As the organization moves into its next phase, I am pleased to announce that Annie Maxwell, Chief Operating Officer over the last four years, will take over as President. With experience in government, international civil society, and the NGO sector, Annie brings to the role a nuanced understanding of the ways in which organizations work, as well as a capacity to build the networks that are critical for success against the global threats the world is facing. She has worked closely with Larry over the last four years, leading strategy refinement, building a world-class team, and creating an effective organization. She is the ideal person to help the Skoll Global Threats Fund evolve to the next stage. The Board of Directors very much looks forward to working with Annie going forward.

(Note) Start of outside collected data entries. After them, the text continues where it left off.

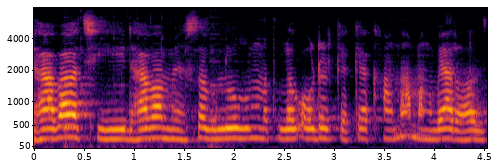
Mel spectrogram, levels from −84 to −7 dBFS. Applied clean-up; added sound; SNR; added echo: neural separator model SepFormer DNS4.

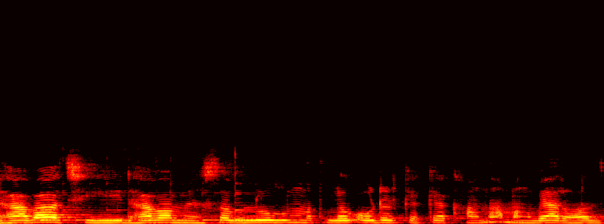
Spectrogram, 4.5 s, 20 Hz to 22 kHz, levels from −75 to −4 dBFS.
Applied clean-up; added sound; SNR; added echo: none; Dishes, pots, and pans; 14 dB; reverberation time 0.8 s.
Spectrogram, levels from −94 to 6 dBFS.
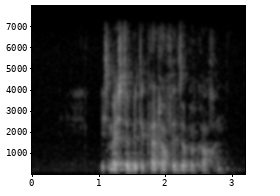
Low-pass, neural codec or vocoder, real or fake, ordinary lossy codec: none; none; real; none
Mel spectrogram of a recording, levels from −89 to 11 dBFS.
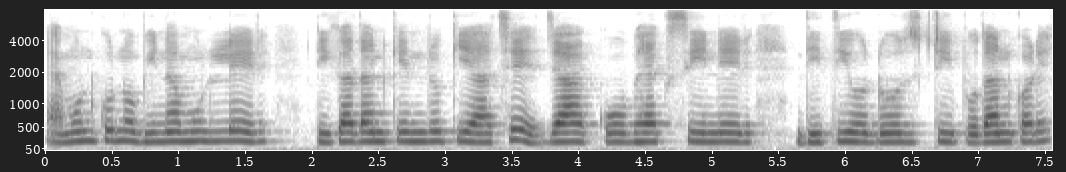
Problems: none marked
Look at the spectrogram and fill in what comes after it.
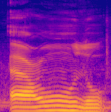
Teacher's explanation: حمزہ کو حلق کے آخر سے، عین کو حلق کے درمیان سے ادا کرنا ہے۔ عین کے بعد واو مدہ ہے، ایک الف تک کھینچیں گے۔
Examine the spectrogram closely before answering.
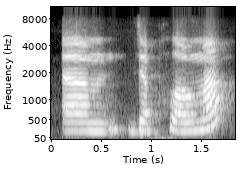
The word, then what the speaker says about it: diploma: so two other things diploma the accent sorry the accent is on the second syllable so diploma diploma okay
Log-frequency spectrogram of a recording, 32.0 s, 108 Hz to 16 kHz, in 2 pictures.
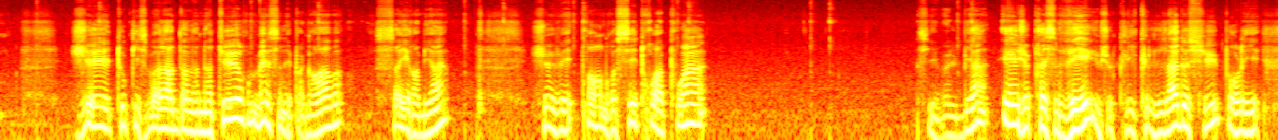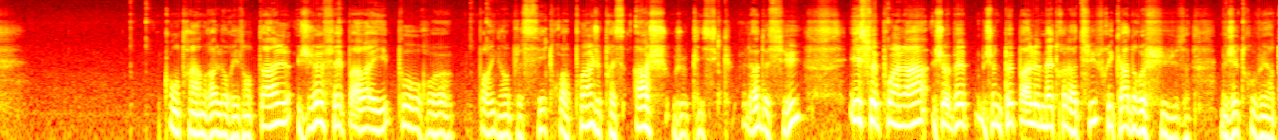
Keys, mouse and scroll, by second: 0.4-1.7 drag, 3.1-4.6 drag, 5.7-6.7 drag, 7.1 click, 7.7 click, 8.4 click, 10.0 click, 11.9 click, 14.8 v, 17.5 click, 19.9 click, 21.8 click, 24.8 h, 26.8 click, 31.2 click.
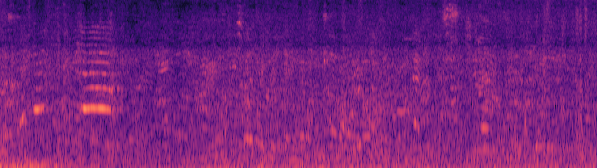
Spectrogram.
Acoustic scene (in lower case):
park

The Skoll Global Threats Fund is supporting the debut of a mobile app at the FIFA World Cup in Brazil to help track people’s health over the course of the event. This builds on the participatory surveillance work we’ve done around Flu Near You here in the U.S. The tool is now available for download free of charge at the Play Store (Android) and Apple Store (iPhone/iPad) in Portuguese, English and Spanish. The application is intended for both Brazilian and foreign visitors. The app has been developed by EpiTrack, a local partner in Brazil.

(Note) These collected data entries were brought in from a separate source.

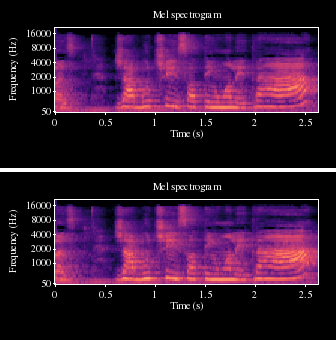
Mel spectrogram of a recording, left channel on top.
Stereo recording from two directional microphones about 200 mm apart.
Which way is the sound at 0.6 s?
40° left (ahead or behind).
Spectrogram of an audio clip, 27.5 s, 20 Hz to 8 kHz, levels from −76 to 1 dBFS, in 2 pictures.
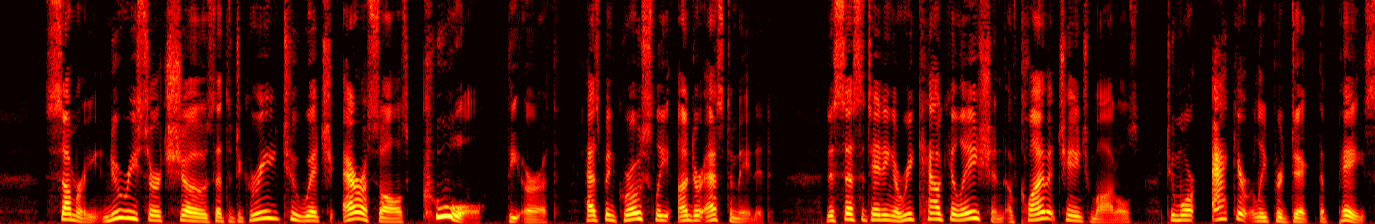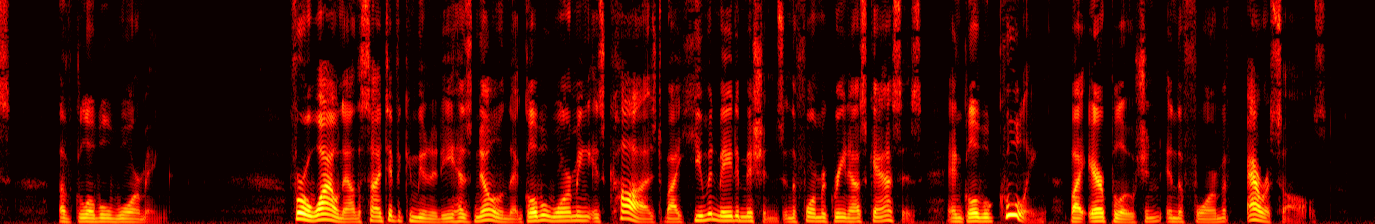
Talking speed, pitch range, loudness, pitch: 150 wpm, 125-185 Hz, -22 LUFS, 150 Hz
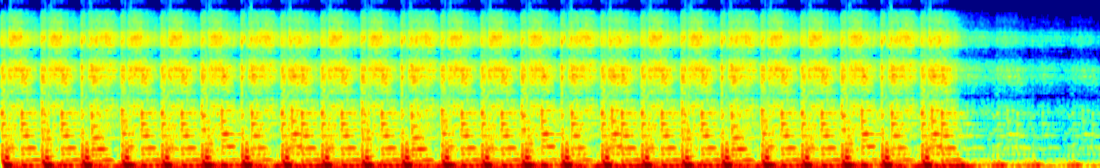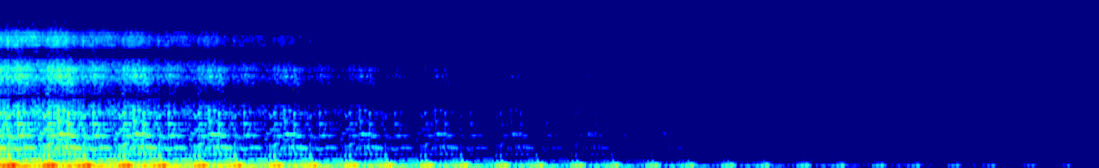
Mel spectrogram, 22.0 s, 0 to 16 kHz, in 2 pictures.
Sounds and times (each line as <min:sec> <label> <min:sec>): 0:00.0 russian song 0:13.3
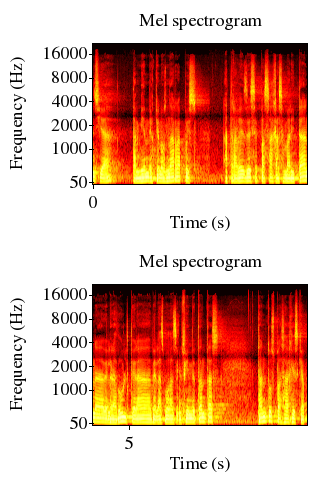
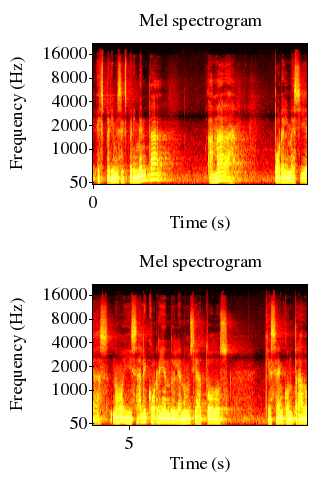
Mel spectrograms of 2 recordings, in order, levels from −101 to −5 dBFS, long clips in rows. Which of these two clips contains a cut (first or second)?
first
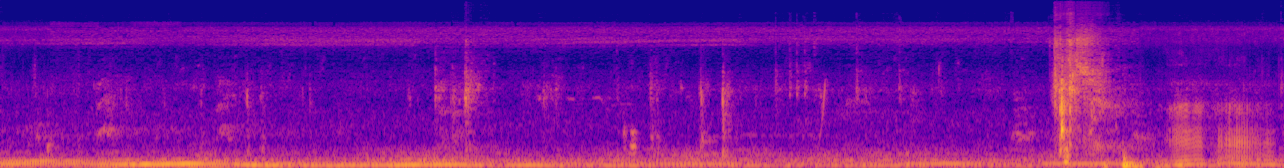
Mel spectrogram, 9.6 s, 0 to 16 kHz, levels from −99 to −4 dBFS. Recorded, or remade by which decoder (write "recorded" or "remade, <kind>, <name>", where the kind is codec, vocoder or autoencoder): remade, vocoder, BigVGAN v2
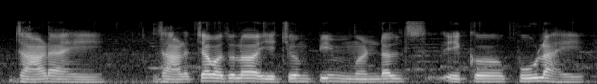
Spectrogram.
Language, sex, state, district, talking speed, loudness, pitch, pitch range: Marathi, male, Maharashtra, Washim, 90 wpm, -18 LUFS, 130 Hz, 120-140 Hz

The risk of disease outbreak is always a concern at mass gatherings like the World Cup, in which millions of Brazilians and foreign tourists are in motion across 12 host cities. Via the app, fans report their daily health status (very good, good, ill or very ill). If a fan reports not being well, he/she is asked to indicate one or more symptoms from a list of ten, including fever, shortness of breath, nausea, vomiting and headache. The fan also reports if he/she has had contact or knows someone with any of the symptoms. If many fans in the same region report similar symptoms, surveillance teams can investigate. The Ministry of Health, in conjunction with state and local governments, can get an indicator of potential issues and adopt measures to inform and protect the public.
In addition to contributing to public health, with the Healthy Cup app fans have access to information such as the location of public and private hospitals, and nearby pharmacies, with maps. The app also includes information on health care and disease prevention, with direct access to the Twitter feed from the Ministry of Health and links to a Travelers’ Health Portal containing practical tips and essential information to help domestic and foreign tourists to protect their health during the trip.
This is a pilot project to explore the value of this kind of real-time reporting. If it proves successful, it could serve as a model for similar mass gathering events, such as the Hajj to Mecca or the Olympics.